Claude Cohen-Tannoudji

Nobel Prize in Physics


Studying atoms and molecules is tricky to say the least. They’re invisible to the naked eye, and whizz around at breakneck speeds when at room temperature. For scientists to observe these particles in sufficient detail, they had to first find a way of slowing them down.

The solution came in the 1980s, when three scientists developed the techniques of laser cooling. Working on helium atoms, they discovered that shining a laser beam from different directions cooled the atoms to extremely low temperatures. The light “bumped” into the atoms, causing them to lose energy and decelerate to roughly two centimetres per second. At these super chilled temperatures — close to absolute zero, the point at which all movement theoretically stops — atoms could be “trapped” and studied in detail.

Physicist Claude Cohen-Tannoudji is one of the three scientists who conducted pioneering work on laser cooling. Together with Steven Chu and William Phillips, Professor Cohen-Tannoudji was awarded the Nobel Prize in Physics in 1997. Their work furthered the understanding of how light and matter interact. It also paved the way for ever-smaller electronic parts and extremely precise instruments, such as atomic clocks, to be made.

Professor Cohen-Tannoudji was born in Constantine, French Algeria. He attributes his passion for learning, debate and discussion, and sharing knowledge with others to his father, who he describes as a self-taught man with “great intellectual curiosity.” 

After completing his secondary education in Algiers, Professor Cohen-Tannoudji moved to Paris to attend the elite Ecole Normale Supérieure. Initially intending to major in mathematics, he switched to physics after attending a series of lectures by Alfred Kastler, who would later receive the 1966 Nobel Prize in Physics. “Kastler’s lectures were so stimulating, and his personality was so attractive, that I ended up changing to physics,” recalled Professor Cohen-Tannoudji.
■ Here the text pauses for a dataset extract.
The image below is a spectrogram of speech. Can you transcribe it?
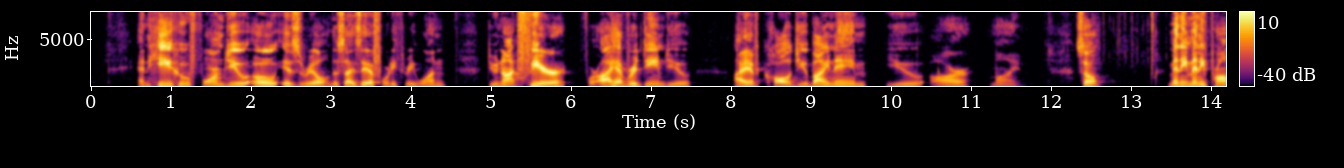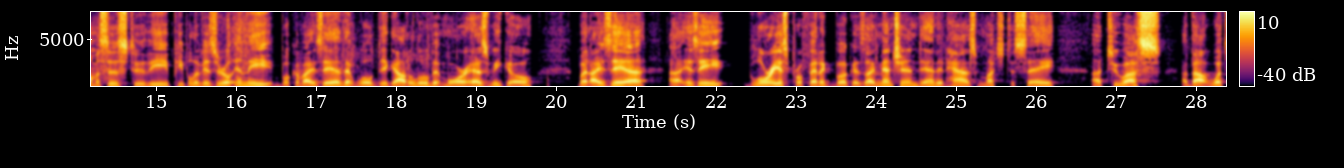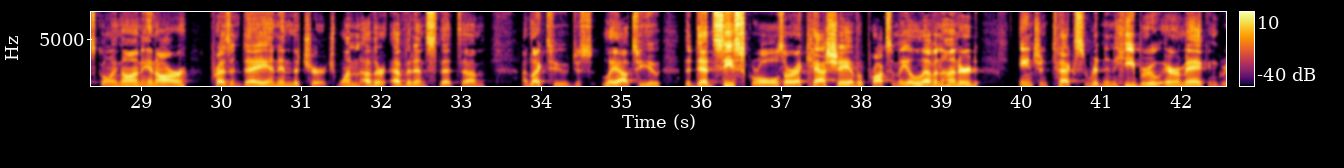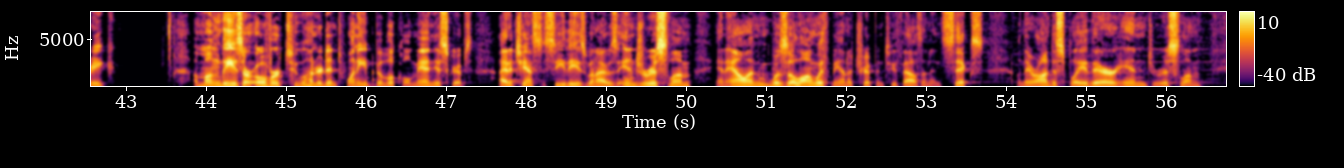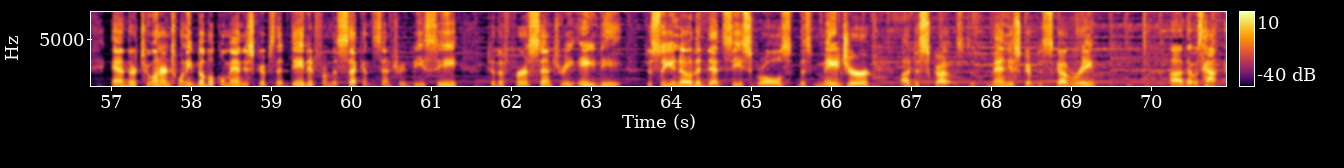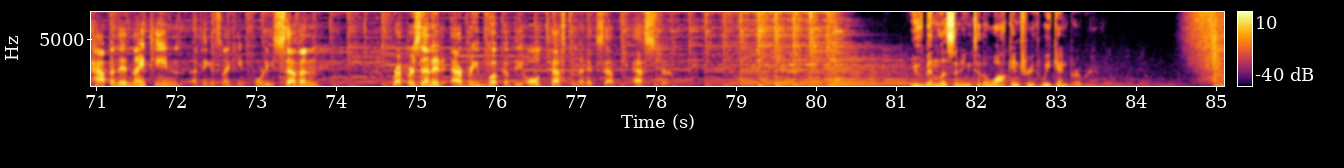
And he who formed you, O Israel, this is Isaiah 43 1, do not fear, for I have redeemed you. I have called you by name. You are mine. So, many, many promises to the people of Israel in the book of Isaiah that we'll dig out a little bit more as we go. But Isaiah uh, is a glorious prophetic book, as I mentioned, and it has much to say uh, to us about what's going on in our present day and in the church. One other evidence that um, I'd like to just lay out to you the Dead Sea Scrolls are a cache of approximately 1,100 ancient texts written in Hebrew, Aramaic, and Greek. Among these are over 220 biblical manuscripts. I had a chance to see these when I was in Jerusalem, and Alan was along with me on a trip in 2006 when they were on display there in Jerusalem. And there are 220 biblical manuscripts that dated from the second century BC to the first century AD. Just so you know, the Dead Sea Scrolls, this major uh, manuscript discovery, uh, that was ha- happened in 19, I think it's 1947, represented every book of the Old Testament except Esther. You've been listening to the Walk in Truth Weekend program.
He joined Professor Kastler’s lab to do his PhD, after spending 28 months in mandatory military service.

In addition to the Nobel Prize, Professor Cohen-Tannoudji has received numerous awards, including the Thomas Young Medal, Prize of the Institute of Physics, the Lilienfeld Prize of the American Physical Society, the Charles Townes Award of the Optical Society of America, and the Gold Medal of the Centre National de la Recherche Scientifique. He was appointed Professor at the Collège de France in 1973. A member of the French Academy of Sciences, Professor Cohen-Tannoudji has authored over 200 publications in the fields of quantum mechanics, quantum optics, and laser cooling. He is a co-author of the two-volume textbook Quantum Mechanics, which is considered essential reading by physics undergraduate students worldwide.